Instructions for the task —
Copy out, unchanged, the entries below from the "Can you put" line to the final line. Omit pictures.

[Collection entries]
——————————

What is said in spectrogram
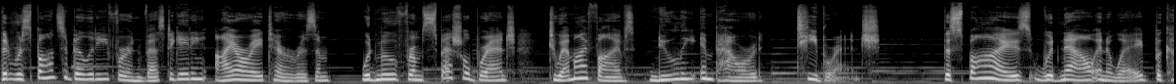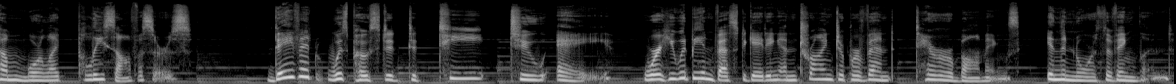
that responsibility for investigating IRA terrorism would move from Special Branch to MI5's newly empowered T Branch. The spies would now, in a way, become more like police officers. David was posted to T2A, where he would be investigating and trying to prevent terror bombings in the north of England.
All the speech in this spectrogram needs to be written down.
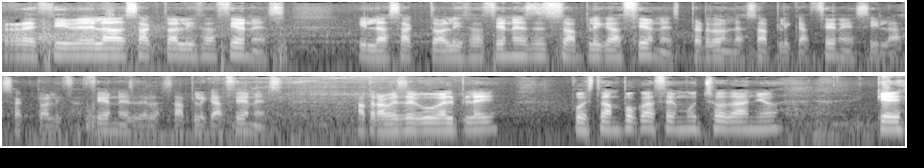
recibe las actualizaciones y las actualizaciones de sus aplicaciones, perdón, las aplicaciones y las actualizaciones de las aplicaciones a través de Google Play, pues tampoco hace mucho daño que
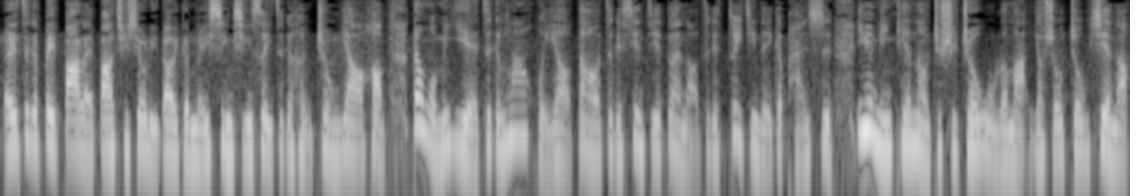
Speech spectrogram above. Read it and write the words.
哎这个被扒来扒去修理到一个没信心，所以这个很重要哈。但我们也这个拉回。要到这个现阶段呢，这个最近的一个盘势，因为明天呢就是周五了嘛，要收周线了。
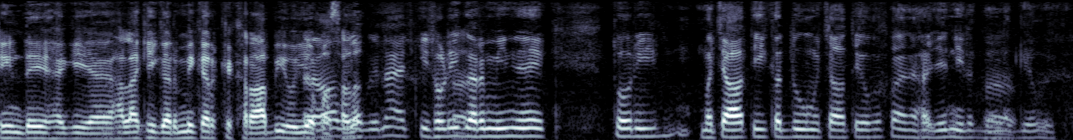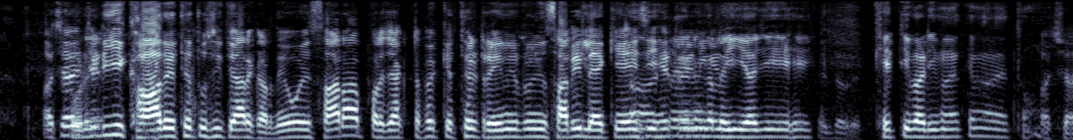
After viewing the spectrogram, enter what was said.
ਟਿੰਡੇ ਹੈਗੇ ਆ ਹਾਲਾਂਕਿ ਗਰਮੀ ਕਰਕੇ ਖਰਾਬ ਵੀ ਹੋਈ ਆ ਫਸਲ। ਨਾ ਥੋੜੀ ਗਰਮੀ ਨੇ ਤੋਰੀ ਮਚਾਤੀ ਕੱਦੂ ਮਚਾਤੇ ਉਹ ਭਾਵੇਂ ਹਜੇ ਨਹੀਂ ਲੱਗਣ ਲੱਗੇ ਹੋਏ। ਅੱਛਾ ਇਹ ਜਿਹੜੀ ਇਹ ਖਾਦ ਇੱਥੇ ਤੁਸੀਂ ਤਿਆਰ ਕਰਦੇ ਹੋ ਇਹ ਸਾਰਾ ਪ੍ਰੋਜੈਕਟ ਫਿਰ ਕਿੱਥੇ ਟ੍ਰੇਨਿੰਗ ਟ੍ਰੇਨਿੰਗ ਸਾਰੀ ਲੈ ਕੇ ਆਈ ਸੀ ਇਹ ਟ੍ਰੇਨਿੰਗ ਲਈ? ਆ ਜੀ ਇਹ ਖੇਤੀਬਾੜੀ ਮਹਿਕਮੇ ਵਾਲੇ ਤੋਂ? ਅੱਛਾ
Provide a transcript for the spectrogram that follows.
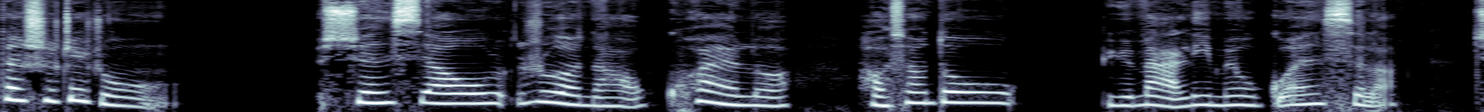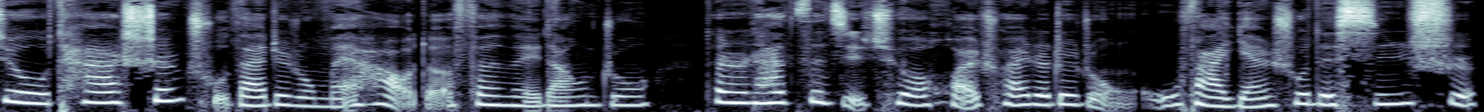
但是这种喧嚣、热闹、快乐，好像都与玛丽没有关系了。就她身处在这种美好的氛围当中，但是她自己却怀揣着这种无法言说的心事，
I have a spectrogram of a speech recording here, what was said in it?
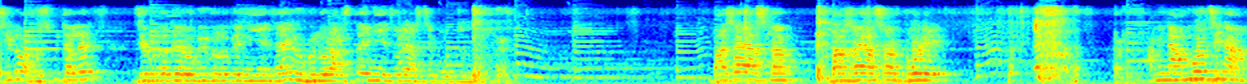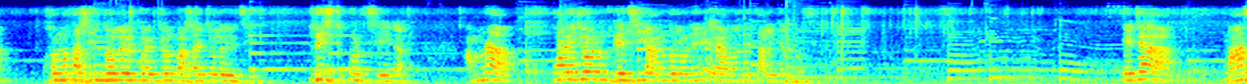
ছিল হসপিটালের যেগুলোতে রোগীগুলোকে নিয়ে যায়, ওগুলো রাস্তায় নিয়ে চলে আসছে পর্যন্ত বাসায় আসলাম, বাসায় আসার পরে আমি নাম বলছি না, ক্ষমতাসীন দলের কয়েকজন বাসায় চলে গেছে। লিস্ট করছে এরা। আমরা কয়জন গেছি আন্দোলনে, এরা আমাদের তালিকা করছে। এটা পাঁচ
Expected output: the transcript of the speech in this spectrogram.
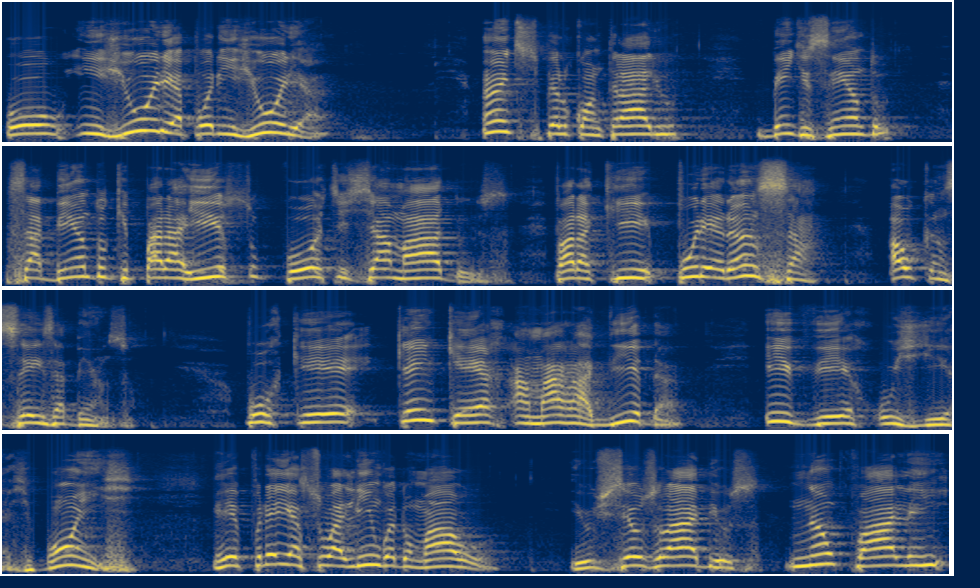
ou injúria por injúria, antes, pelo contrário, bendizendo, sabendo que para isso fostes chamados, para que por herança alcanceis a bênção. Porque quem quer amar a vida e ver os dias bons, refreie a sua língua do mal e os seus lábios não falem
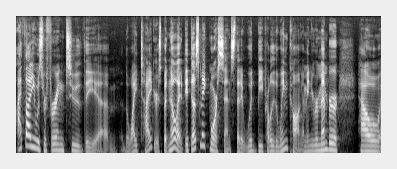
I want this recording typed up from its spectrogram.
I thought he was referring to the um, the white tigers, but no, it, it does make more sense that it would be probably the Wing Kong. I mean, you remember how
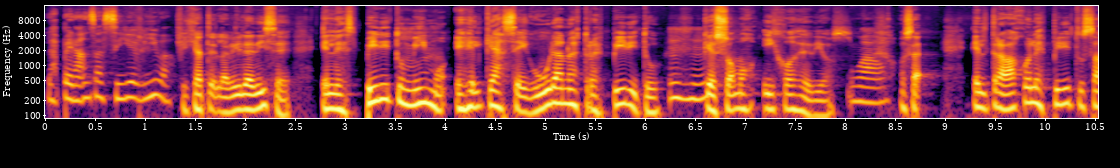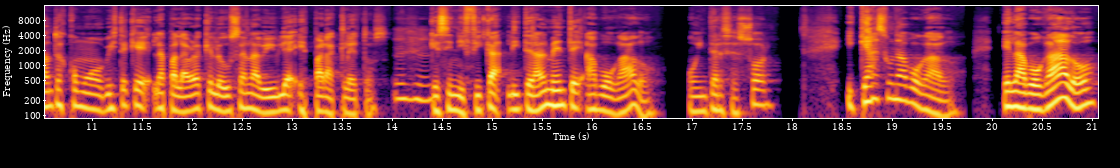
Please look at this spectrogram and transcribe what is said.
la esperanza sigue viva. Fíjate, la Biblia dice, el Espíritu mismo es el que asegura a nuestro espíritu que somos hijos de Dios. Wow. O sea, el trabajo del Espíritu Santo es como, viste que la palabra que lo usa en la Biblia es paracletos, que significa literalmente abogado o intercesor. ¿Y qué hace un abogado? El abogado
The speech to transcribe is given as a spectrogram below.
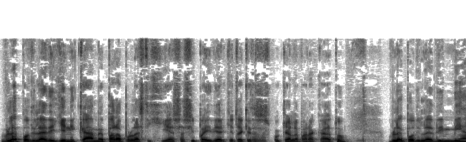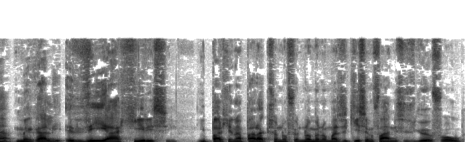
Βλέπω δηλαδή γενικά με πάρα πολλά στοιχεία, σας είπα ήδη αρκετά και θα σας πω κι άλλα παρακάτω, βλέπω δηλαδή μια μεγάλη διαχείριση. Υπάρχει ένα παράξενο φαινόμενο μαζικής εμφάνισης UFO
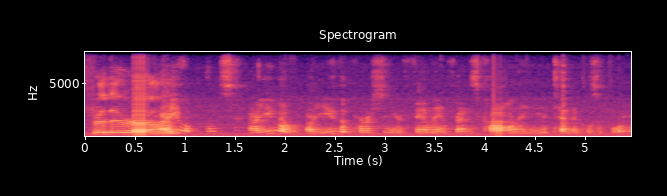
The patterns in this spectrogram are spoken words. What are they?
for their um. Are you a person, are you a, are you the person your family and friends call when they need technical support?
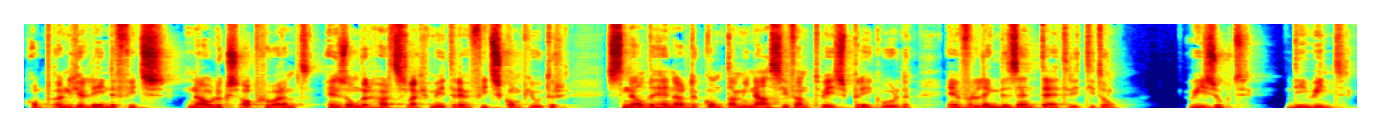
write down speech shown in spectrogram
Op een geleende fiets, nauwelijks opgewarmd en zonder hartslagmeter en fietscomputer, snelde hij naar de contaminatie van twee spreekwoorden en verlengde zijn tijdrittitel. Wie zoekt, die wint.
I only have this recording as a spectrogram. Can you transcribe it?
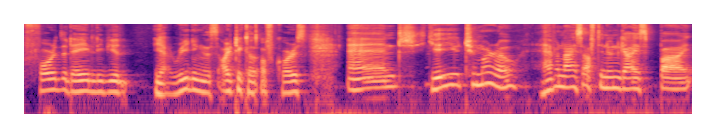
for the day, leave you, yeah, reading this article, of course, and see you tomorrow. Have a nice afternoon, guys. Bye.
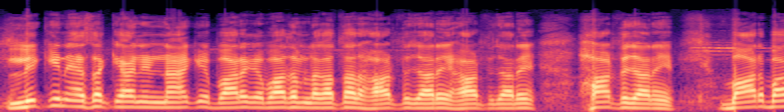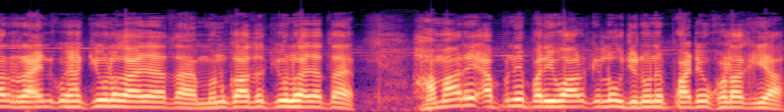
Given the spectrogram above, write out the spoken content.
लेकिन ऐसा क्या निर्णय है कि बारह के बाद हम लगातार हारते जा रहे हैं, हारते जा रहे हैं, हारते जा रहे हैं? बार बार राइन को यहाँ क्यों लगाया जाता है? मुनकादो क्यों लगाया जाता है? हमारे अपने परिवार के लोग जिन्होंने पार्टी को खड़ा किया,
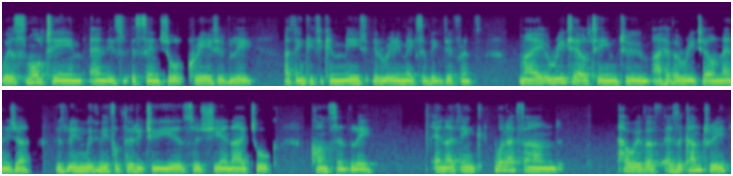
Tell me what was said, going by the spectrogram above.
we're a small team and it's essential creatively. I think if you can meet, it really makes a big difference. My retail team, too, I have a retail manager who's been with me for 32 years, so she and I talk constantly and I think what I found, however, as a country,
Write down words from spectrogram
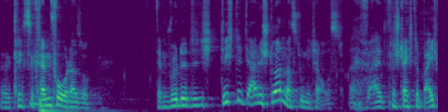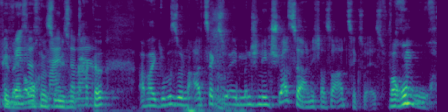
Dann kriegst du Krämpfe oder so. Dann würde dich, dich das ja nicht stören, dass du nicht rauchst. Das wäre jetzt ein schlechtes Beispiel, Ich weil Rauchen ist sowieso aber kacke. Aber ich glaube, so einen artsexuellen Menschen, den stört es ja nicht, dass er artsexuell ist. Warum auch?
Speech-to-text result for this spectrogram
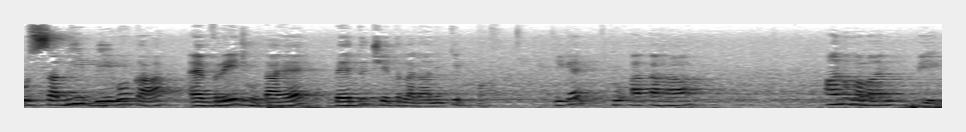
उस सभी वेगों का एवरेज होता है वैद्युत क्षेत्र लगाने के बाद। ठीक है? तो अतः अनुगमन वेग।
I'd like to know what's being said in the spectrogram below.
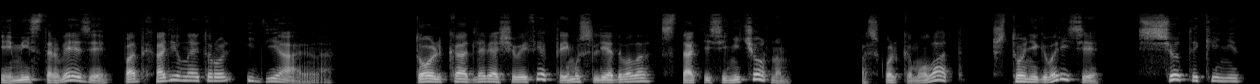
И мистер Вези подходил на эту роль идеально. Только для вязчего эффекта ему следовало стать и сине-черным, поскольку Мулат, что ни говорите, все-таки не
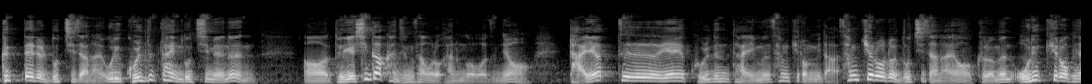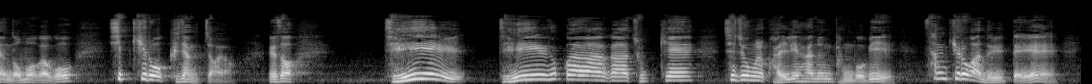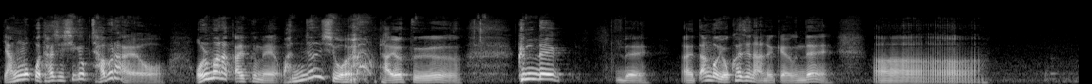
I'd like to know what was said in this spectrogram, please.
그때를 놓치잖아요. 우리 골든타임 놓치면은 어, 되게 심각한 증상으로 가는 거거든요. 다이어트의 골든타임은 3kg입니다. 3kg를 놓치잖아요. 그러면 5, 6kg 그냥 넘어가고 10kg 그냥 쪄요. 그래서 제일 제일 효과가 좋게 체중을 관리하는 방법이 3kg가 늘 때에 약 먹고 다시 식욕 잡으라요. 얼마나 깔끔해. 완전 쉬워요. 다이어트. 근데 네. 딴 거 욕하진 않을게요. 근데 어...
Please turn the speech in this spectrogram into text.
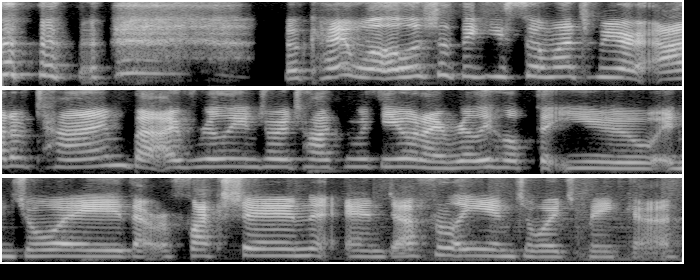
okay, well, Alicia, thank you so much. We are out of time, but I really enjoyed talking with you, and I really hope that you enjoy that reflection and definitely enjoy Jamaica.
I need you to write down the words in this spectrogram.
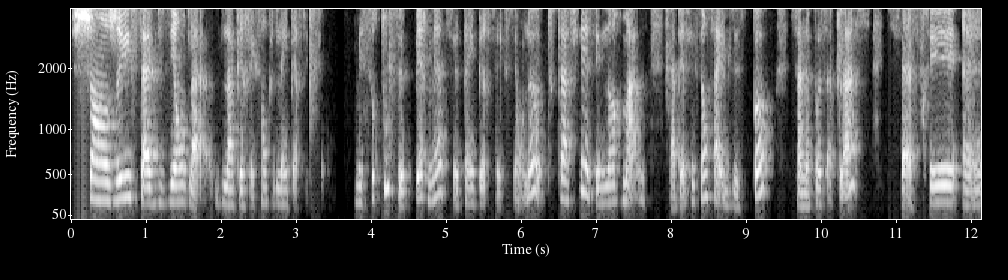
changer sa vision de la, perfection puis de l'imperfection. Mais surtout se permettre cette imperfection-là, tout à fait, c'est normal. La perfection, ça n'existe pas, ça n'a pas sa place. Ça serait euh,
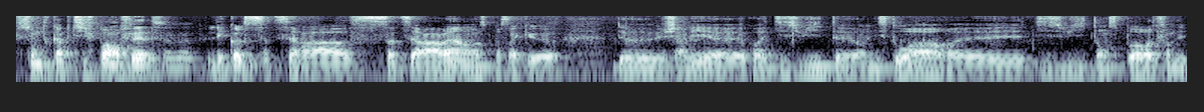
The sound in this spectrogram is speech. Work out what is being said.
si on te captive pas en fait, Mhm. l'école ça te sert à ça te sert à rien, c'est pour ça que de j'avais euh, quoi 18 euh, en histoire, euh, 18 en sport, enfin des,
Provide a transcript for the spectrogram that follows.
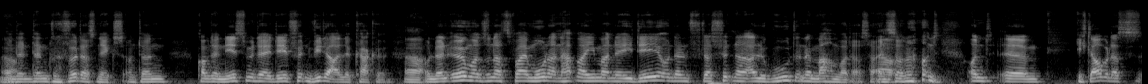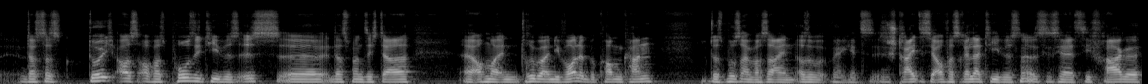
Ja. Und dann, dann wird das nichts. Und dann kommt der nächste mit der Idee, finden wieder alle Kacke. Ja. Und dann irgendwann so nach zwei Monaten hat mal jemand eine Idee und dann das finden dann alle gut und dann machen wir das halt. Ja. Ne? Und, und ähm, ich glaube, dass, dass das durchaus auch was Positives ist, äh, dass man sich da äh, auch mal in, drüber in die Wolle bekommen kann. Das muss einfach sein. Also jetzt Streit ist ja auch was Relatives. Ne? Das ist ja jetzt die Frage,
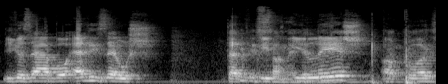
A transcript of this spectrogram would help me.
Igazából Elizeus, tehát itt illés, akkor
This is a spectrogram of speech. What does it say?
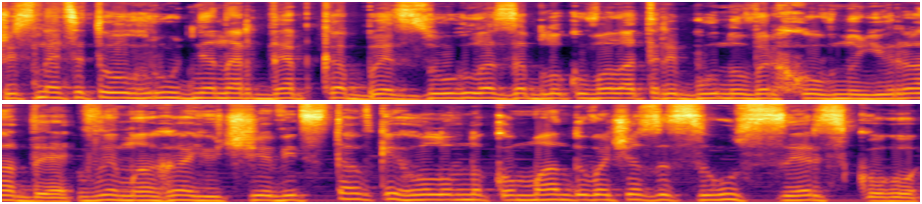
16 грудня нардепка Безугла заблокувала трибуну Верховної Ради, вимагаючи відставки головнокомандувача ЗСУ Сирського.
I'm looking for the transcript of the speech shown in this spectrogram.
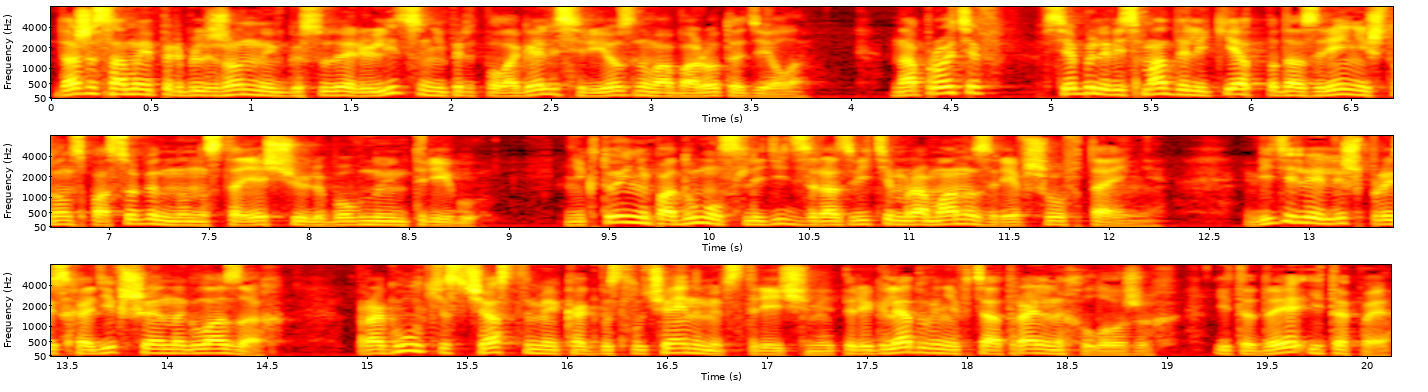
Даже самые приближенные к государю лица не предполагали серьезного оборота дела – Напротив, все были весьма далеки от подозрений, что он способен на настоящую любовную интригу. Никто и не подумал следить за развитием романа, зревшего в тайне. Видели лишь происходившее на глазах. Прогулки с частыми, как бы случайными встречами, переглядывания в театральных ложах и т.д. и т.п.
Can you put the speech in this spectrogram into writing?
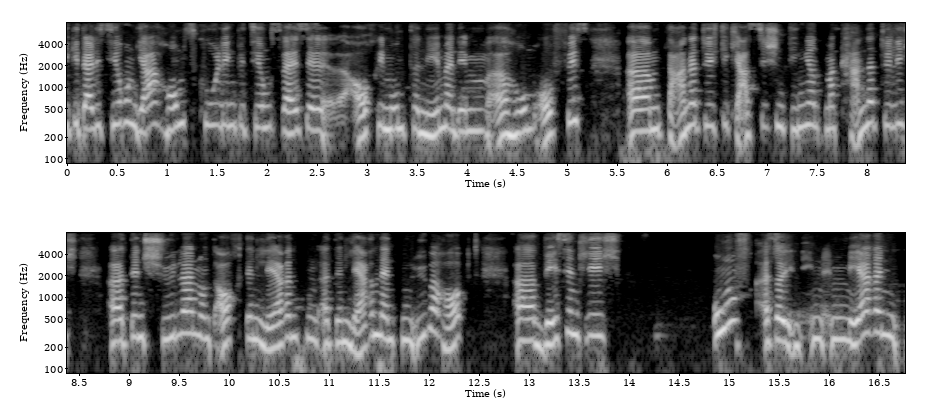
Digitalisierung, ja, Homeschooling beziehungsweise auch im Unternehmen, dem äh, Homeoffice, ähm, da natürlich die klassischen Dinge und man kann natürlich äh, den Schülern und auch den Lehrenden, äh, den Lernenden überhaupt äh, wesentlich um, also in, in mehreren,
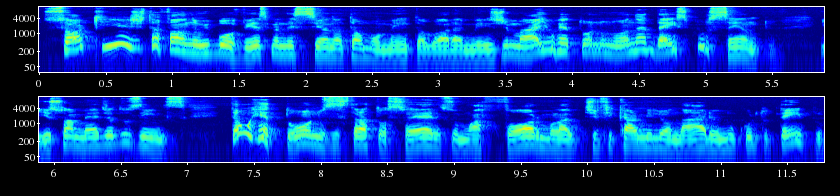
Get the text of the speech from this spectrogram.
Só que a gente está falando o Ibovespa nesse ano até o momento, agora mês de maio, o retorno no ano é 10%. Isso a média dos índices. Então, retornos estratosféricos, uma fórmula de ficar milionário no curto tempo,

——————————

Response for this exercise —
Can you put the speech in this spectrogram into writing?
Digitalisierung, ja, Homeschooling beziehungsweise auch im Unternehmen, dem äh, Homeoffice, ähm, da natürlich die klassischen Dinge und man kann natürlich äh, den Schülern und auch den Lehrenden, äh, den Lernenden überhaupt äh, wesentlich um, also in, in mehreren,
Get the text of the speech from this spectrogram.
Só que a gente está falando o Ibovespa nesse ano até o momento, agora mês de maio, o retorno no ano é 10%. Isso a média dos índices. Então, retornos estratosféricos, uma fórmula de ficar milionário no curto tempo,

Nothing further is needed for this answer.